Teeth are so important in so many ways. If you have a pearly white, straight smile, you are good to go. And those who don’t often spend thousands on achieving this or end up getting veneers.
However, it is often forgotten that a toothache can be fatal, as an infection can spread into the bone and the blood. Whether you are in it for the simple reason of promoting a legitimate health concern or cashing in on the cosmetic cash cow, who am I to judge?
The important bit is that you will provide a service that every person on the planet can benefit from.
So, let’s find out how to become a dentist and go through everything it entails…
First Tertiary Education
Becoming a dentist is much like becoming a chiropractor or any other medical-related field that calls for a standard medical degree, in that you will have to undertake years of training and get a doctorate in the end.
To start, you will need to get yourself enrolled in a bachelor’s degree program. It is not required that you have a specific major.

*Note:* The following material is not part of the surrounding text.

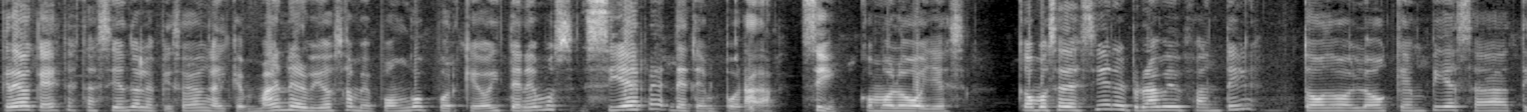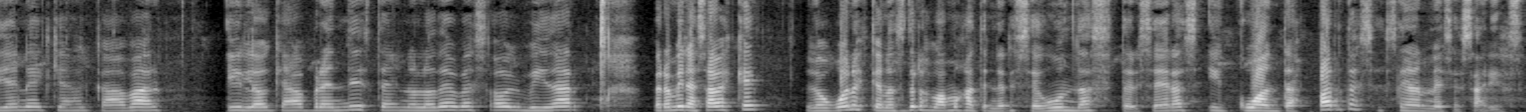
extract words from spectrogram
Creo que este está siendo el episodio en el que más nerviosa me pongo porque hoy tenemos cierre de temporada. Sí, como lo oyes. Como se decía en el programa infantil, todo lo que empieza tiene que acabar y lo que aprendiste no lo debes olvidar. Pero mira, ¿sabes qué? Lo bueno es que nosotros vamos a tener segundas, terceras y cuantas partes sean necesarias.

But having a strong background in sciences and biology will be of great use to you when you take the Dental Admissions Test, but more on that later.
Read more: Chiropractor Job Description
Check the University requirements first!
Many programs will require you to only complete an associate’s degree, 90 hours, or a certain amount of credits, whereas others may require you to have completed a full degree. You need to research the schools you are trying to get into and make sure of their requirements, especially if you plan on studying abroad.
Universities in other countries may differ in standard or accreditation, and not be considered as sufficient, although many do offer full degrees in as little as three years, and it might be worth looking into. Make sure to keep your grades up as much as possible, as this will be a huge deciding factor when considering to accept or deny your application.
Dental Admissions Test (DAT)
You will need to complete the DAT and score high enough to be eligible for Dental School. It is said that the test scores out of 30 and that 19 is the average. However, no one is exactly jumping at the chance to allow “average” students in.
This test will rely heavily on chemistry, biology, biochemistry, physiology, genetics, physics, and mathematics. This is why your chosen bachelor’s degree should mainly include this in its coursework.
You will have to submit letters of recommendation and a personal statement as to why you want to get into Dental School.
Your letter of recommendation can come from a variety of people, lecturers, or mentors. Your childhood church leader’s kind words of your brilliance and good character may be utterly moving and just what was needed. However, it could also fall flat and be disregarded. You need to look at the schools you plan on applying to and check their specific requirements for those who may submit a letter of recommendation.
Make your statement personal…
Your personal statement should read like a story from your past, with a motivation for the future. A generic “I want to help people” will not cut it. However, a rich story where they can almost feel the pain of your own broken smile as your face slammed into the concrete after falling from your bike paints a picture.
Don’t make something up; it doesn’t have to be you; it can be someone else that you wish to have been able to help. As long it is relatable and from the heart, with some sort of indication as to why you would make a brilliant dentist.
You will need to find a school that is accredited by the Commission on Dental Accreditation. Some schools offer a DDS degree; others offer a DMD degree. Essentially it is the same degree, with the same course material and the same level of education.
The only difference is that while most dental schools prefer to call it a “Doctorate of Dental Surgery,” Harvard stuck with a Latin name as they do with all of their qualifications and called it the “Doctor Medicinae Dentariae.” You will attend Dental School for about four years, and during this time, you will have to specialize.
Different specializations to choose from…
Dental public health focuses on the general health of the population, where you aim to treat unhealthy teeth and oral health issues. Pediatric dentists focus on treating children and can aid in corrective or preventative treatments to help them develop healthy adult teeth. Endodontics is a specialization regarding the roots of teeth.
Some specializations focus on straightening the teeth (orthodontics) or adjusting the length of a jaw (oral and maxillofacial surgery). Prosthodontics refers to the specialization where the focus is on creating a smile with a prosthetic aid such as a dental implant with veneers or dentures.
You will have to pass your board exams; from then on, you will be a licensed dental practitioner.
Additional Dentistry Info And Advice
Firstly, let’s check out the dental positions available and what the jobs entail with my Dentist Job Description and Dentist Interview Questions, or how about my Dental Receptionist Job Description and my Dental Assistant Job Description.
Perhaps you’d like to become a dental assistant. To help with your studies, we recommend Dental Materials: Clinical Applications for Dental Assistants and Dental, the Dental Assisting Notes: Dental Assistant’s Chairside Pocket Guide, or try reading up on Modern Dental Assisting, all available online in 2023.
Furthermore, we also suggest Dental Assisting: A Comprehensive Approach, along with the Dental Assisting Exam Review Book: Study Guide with Practice Test Questions for the Certified Dental Assistant, and the Student Workbook for Essentials of Dental Assisting to ace those exams!
If you are still in school and you wish to pursue dentistry as a career, you can get a leg up by taking the right subjects in school and learning to work hard from the get-go.
It is a competitive field, and it will likely take you eight full years to qualify, but in the end, you will smile all the time, and so will your patients.
All the very best in your new career as a Dentist!